Work required →
Please reproduce exactly, and only, the lines from the one with "Spectrogram below, transcript of speech" through the last line of the listing below, both ends included, leaving out the pictures.

^^^^

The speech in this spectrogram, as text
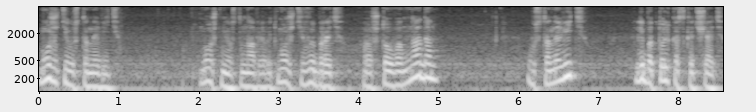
можете установить, можете не устанавливать, можете выбрать, э, что вам надо, установить, либо только скачать.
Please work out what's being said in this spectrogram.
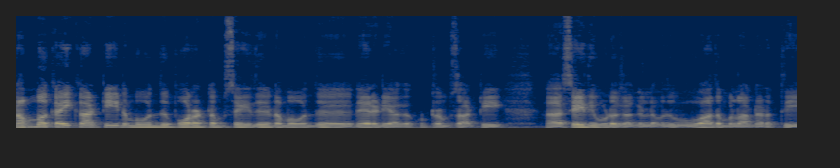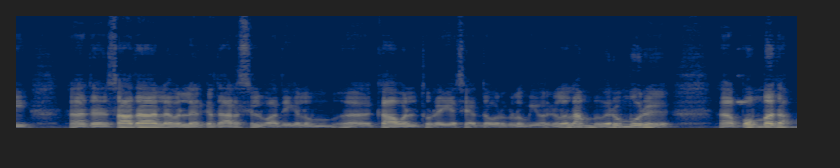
நம்ம கை காட்டி நம்ம வந்து போராட்டம் செய்து நம்ம வந்து நேரடியாக குற்றம் சாட்டி செய்தி ஊடகங்களில் வந்து விவாதமெல்லாம் நடத்தி அந்த சாதா லெவலில் இருக்க அந்த அரசியல்வாதிகளும் காவல்துறையை சேர்ந்தவர்களும் இவர்களெல்லாம் வெறும் ஒரு பொம்மை தான்.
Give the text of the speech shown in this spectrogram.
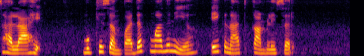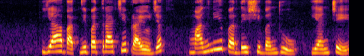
झाला आहे. मुख्य संपादक माननीय एकनाथ कांबळे सर या बातमीपत्राचे प्रायोजक माननीय परदेशी बंधू यांचे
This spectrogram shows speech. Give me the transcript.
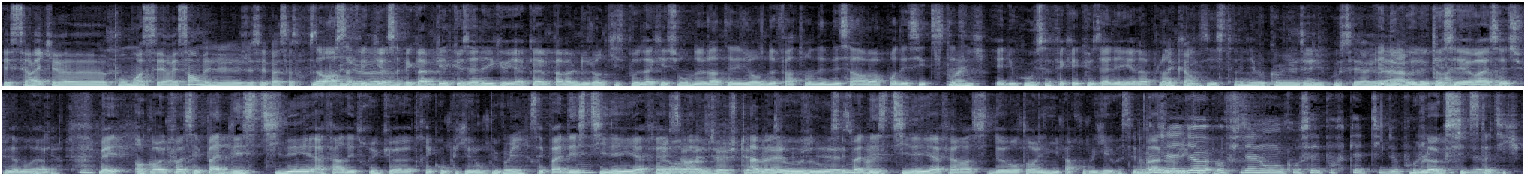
Et c'est vrai que euh, pour moi, c'est récent, mais je sais pas, ça se trouve. Non, ça fait, que, euh. ça fait quand même quelques années qu'il y a quand même pas mal de gens qui se posent la question de l'intelligence de faire tourner des serveurs pour des sites statiques. Et du coup, ça fait quelques années, il y en a plein qui existent. Au niveau communauté, du coup, c'est Et du agréable. coup, c'est rien. ouais, c'est suffisamment agréable. Ok. Mais encore une fois, c'est pas destiné à faire des trucs euh, très compliqués non plus. Oui. C'est pas destiné à faire Oui, euh, Amazon ou c'est pas destiné à faire un site de vente en ligne hyper compliqué. C'est pas dire, au final, on conseille pour quel type de projet blog, Plus site de- statique.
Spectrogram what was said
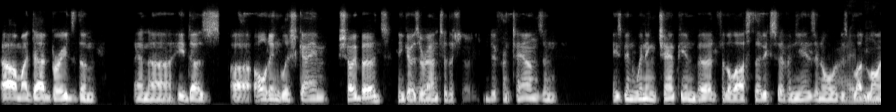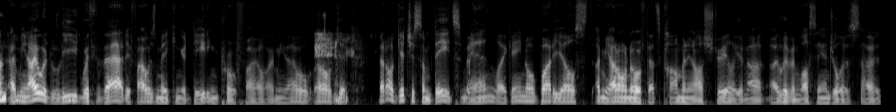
Oh, my dad breeds them, and uh, he does uh, old English game show birds. He goes Yeah. around to the shows in different towns, and he's been winning champion bird for the last thirty-seven years in all of his I bloodline. I mean, I would lead with that if I was making a dating profile. I mean, that'll that'll get that'll get you some dates, man. Like, ain't nobody else. I mean, I don't know if that's common in Australia. Not. I live in Los Angeles. I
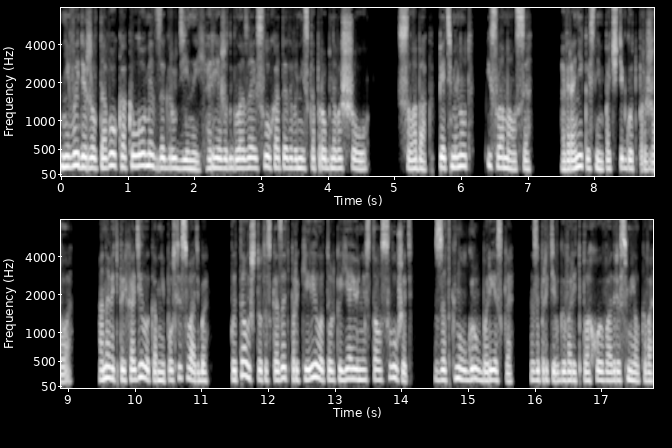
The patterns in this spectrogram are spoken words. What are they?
Не выдержал того, как ломит за грудиной, режет глаза и слух от этого низкопробного шоу. Слабак, пять минут и сломался. А Вероника с ним почти год прожила. Она ведь приходила ко мне после свадьбы, пыталась что-то сказать про Кирилла, только я ее не стал слушать, заткнул грубо, резко, запретив говорить плохое в адрес мелкого,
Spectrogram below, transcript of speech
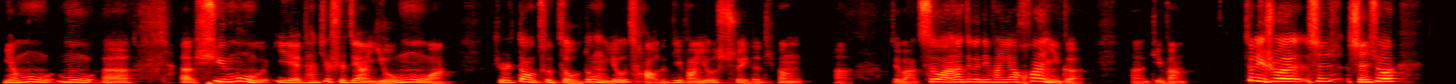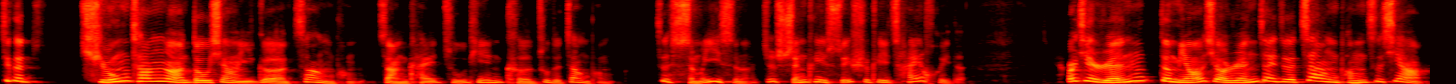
你要牧牧呃呃畜牧业，它就是这样游牧啊，就是到处走动，有草的地方，有水的地方啊，对吧？吃完了这个地方要换一个。啊，地方，这里说神神说这个穹苍啊，都像一个帐篷，展开逐天可住的帐篷，这什么意思呢？就是神可以随时可以拆毁的，而且人的渺小，人在这个帐篷之下，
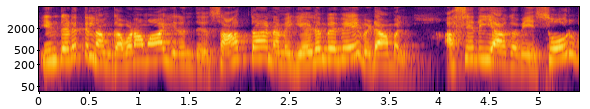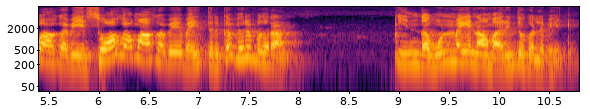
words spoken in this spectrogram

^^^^

Solution →
Spectrogram below, transcript of speech
你要牧牧呃呃畜牧业，它就是这样游牧啊，就是到处走动，有草的地方，有水的地方啊，对吧？吃完了这个地方要换一个。啊，地方，这里说神神说这个穹苍啊，都像一个帐篷，展开逐天可住的帐篷，这什么意思呢？就是神可以随时可以拆毁的，而且人的渺小，人在这个帐篷之下，
words spoken in this spectrogram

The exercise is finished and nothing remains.